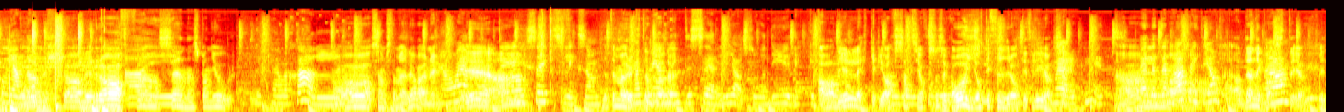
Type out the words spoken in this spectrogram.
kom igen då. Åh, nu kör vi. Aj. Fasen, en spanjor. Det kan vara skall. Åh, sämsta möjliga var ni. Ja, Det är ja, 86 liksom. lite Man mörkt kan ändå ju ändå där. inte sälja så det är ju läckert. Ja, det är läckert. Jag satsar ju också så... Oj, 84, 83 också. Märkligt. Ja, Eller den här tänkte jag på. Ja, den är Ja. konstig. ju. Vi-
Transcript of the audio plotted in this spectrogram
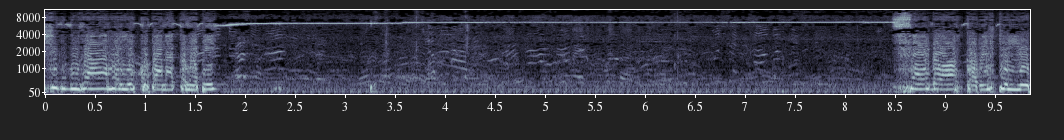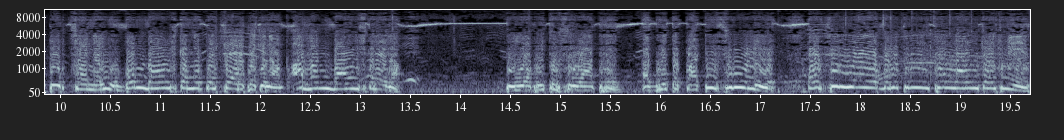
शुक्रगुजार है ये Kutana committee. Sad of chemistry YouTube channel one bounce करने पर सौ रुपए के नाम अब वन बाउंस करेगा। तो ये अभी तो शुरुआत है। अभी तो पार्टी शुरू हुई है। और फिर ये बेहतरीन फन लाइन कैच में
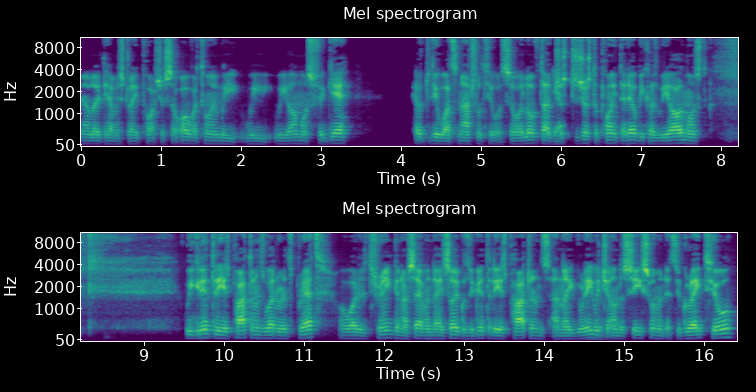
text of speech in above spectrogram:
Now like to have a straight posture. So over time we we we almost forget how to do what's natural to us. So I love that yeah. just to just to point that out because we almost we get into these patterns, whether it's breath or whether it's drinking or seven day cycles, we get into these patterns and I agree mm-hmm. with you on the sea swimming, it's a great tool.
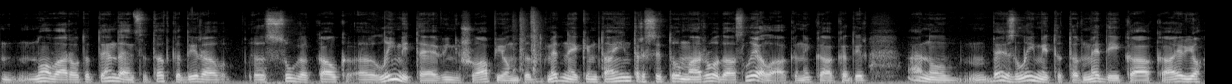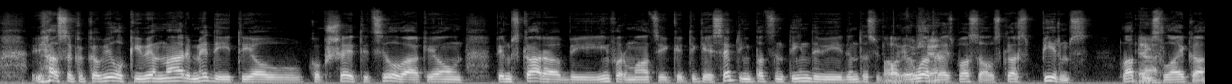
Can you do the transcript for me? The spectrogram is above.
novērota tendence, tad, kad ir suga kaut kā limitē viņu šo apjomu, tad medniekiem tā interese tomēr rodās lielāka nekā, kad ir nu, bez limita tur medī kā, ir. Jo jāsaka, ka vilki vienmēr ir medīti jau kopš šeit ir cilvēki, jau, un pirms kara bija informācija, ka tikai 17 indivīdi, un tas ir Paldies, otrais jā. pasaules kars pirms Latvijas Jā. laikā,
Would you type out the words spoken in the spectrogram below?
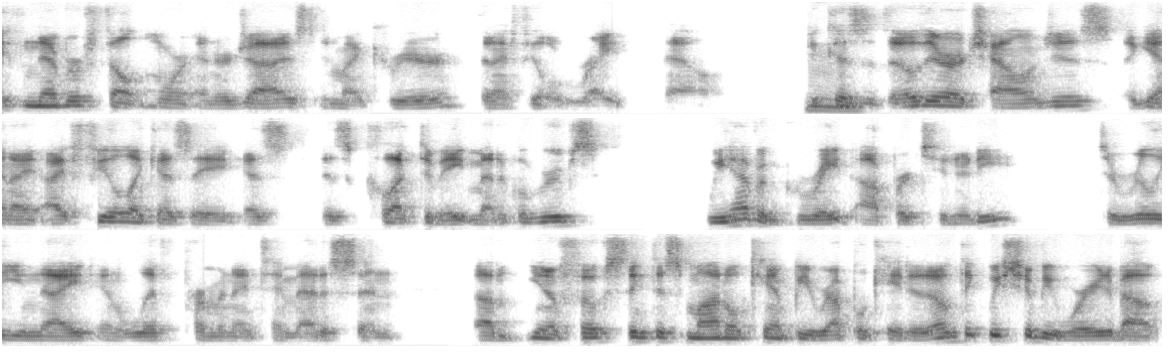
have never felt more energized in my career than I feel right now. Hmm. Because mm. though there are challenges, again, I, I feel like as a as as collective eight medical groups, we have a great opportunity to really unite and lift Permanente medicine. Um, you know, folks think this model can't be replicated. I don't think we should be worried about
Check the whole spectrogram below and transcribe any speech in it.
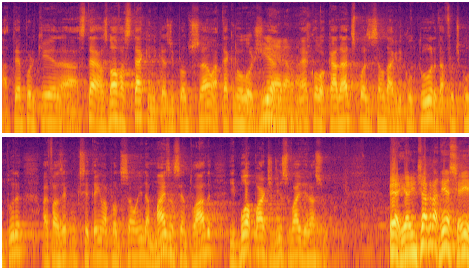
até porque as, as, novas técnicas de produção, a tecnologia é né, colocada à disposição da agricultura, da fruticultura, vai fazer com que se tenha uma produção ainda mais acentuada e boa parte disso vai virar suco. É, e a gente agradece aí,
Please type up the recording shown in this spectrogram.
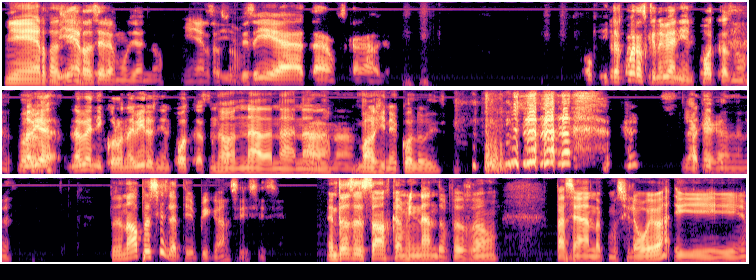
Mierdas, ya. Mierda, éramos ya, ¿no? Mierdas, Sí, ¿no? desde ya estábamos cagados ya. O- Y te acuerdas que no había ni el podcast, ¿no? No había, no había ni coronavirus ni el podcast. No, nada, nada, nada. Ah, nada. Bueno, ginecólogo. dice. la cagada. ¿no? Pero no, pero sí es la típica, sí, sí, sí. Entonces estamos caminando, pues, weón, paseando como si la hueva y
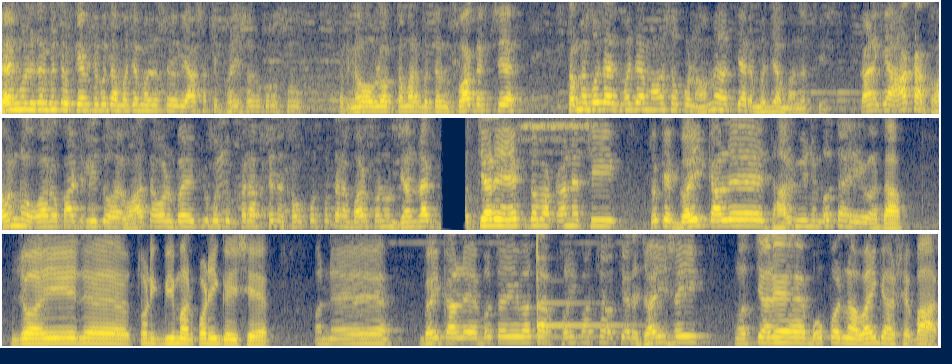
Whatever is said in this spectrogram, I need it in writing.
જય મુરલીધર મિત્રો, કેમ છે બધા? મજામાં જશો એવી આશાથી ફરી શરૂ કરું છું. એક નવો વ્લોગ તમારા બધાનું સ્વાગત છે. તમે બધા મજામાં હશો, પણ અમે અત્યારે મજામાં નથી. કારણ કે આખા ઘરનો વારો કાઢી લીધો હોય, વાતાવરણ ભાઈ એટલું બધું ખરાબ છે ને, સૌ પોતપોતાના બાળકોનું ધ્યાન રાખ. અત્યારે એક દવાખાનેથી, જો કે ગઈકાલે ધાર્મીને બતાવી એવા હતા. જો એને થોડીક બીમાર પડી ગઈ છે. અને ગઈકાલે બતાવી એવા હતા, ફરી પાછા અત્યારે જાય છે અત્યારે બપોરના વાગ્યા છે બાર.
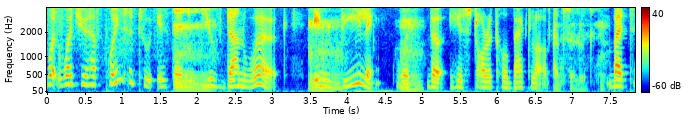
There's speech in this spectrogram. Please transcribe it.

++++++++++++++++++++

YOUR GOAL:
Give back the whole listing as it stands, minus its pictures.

REPLY:
Type out the words spoken in this spectrogram.
kom igen då. Åh, nu kör vi. Aj. Fasen, en spanjor. Det kan vara skall. Åh, sämsta möjliga var ni. Ja, Det är ja, 86 liksom. lite Man mörkt kan ändå ju ändå där. inte sälja så det är ju läckert. Ja, det är läckert. Jag satsar ju också så... Oj, 84, 83 också. Märkligt. Ja, Eller den här tänkte jag på. Ja, den är Ja. konstig. ju. Vi-
Transcript of the audio plotted in this spectrogram
शुक्रगुजार है ये Kutana committee. Sad of chemistry YouTube channel one bounce करने पर सौ रुपए के नाम अब वन बाउंस करेगा। तो ये अभी तो शुरुआत है। अभी तो पार्टी शुरू हुई है। और फिर ये बेहतरीन फन लाइन कैच में
text of speech in above spectrogram:
Now like to have a straight posture. So over time we we we almost forget how to do what's natural to us. So I love that yeah. just to just to point that out because we almost we get into these patterns, whether it's breath or whether it's drinking or seven day cycles, we get into these patterns and I agree mm-hmm. with you on the sea swimming, it's a great tool.
Can you do the transcript for me? The spectrogram is above.
novērota tendence, tad, kad ir suga kaut kā limitē viņu šo apjomu, tad medniekiem tā interese tomēr rodās lielāka nekā, kad ir nu, bez limita tur medī kā, ir. Jo jāsaka, ka vilki vienmēr ir medīti jau kopš šeit ir cilvēki, jau, un pirms kara bija informācija, ka tikai 17 indivīdi, un tas ir Paldies, otrais jā. pasaules kars pirms Latvijas Jā. laikā,
Would you type out the words spoken in the spectrogram below?
have never felt more energized in my career than I feel right now. Hmm. Because mm. though there are challenges, again, I, I feel like as a as as collective eight medical groups, we have a great opportunity to really unite and lift Permanente medicine. Um, you know, folks think this model can't be replicated. I don't think we should be worried about
Check the whole spectrogram below and transcribe any speech in it.
até porque as, as, novas técnicas de produção, a tecnologia é né, colocada à disposição da agricultura, da fruticultura, vai fazer com que se tenha uma produção ainda mais acentuada e boa parte disso vai virar suco. É, e a gente agradece aí,
Please type up the recording shown in this spectrogram.
Mierdas, ya. Mierda, éramos ya, ¿no? Mierdas, Sí, ¿no? desde ya estábamos cagados ya. O- Y te acuerdas que no había ni el podcast, ¿no? No había, no había ni coronavirus ni el podcast. No, nada, nada, nada. Ah, nada. Bueno, ginecólogo. dice. la cagada. ¿no? Pero no, pero sí es la típica, sí, sí, sí. Entonces estamos caminando, pues, weón, paseando como si la hueva y
Whatever is said in this spectrogram, I need it in writing.
જય મુરલીધર મિત્રો, કેમ છે બધા? મજામાં જશો એવી આશાથી ફરી શરૂ કરું છું. એક નવો વ્લોગ તમારા બધાનું સ્વાગત છે. તમે બધા મજામાં હશો, પણ અમે અત્યારે મજામાં નથી. કારણ કે આખા ઘરનો વારો કાઢી લીધો હોય, વાતાવરણ ભાઈ એટલું બધું ખરાબ છે ને, સૌ પોતપોતાના બાળકોનું ધ્યાન રાખ. અત્યારે એક દવાખાનેથી, જો કે ગઈકાલે ધાર્મીને બતાવી એવા હતા. જો એને થોડીક બીમાર પડી ગઈ છે. અને ગઈકાલે બતાવી એવા હતા, ફરી પાછા અત્યારે જાય છે અત્યારે બપોરના વાગ્યા છે બાર.
There's speech in this spectrogram. Please transcribe it.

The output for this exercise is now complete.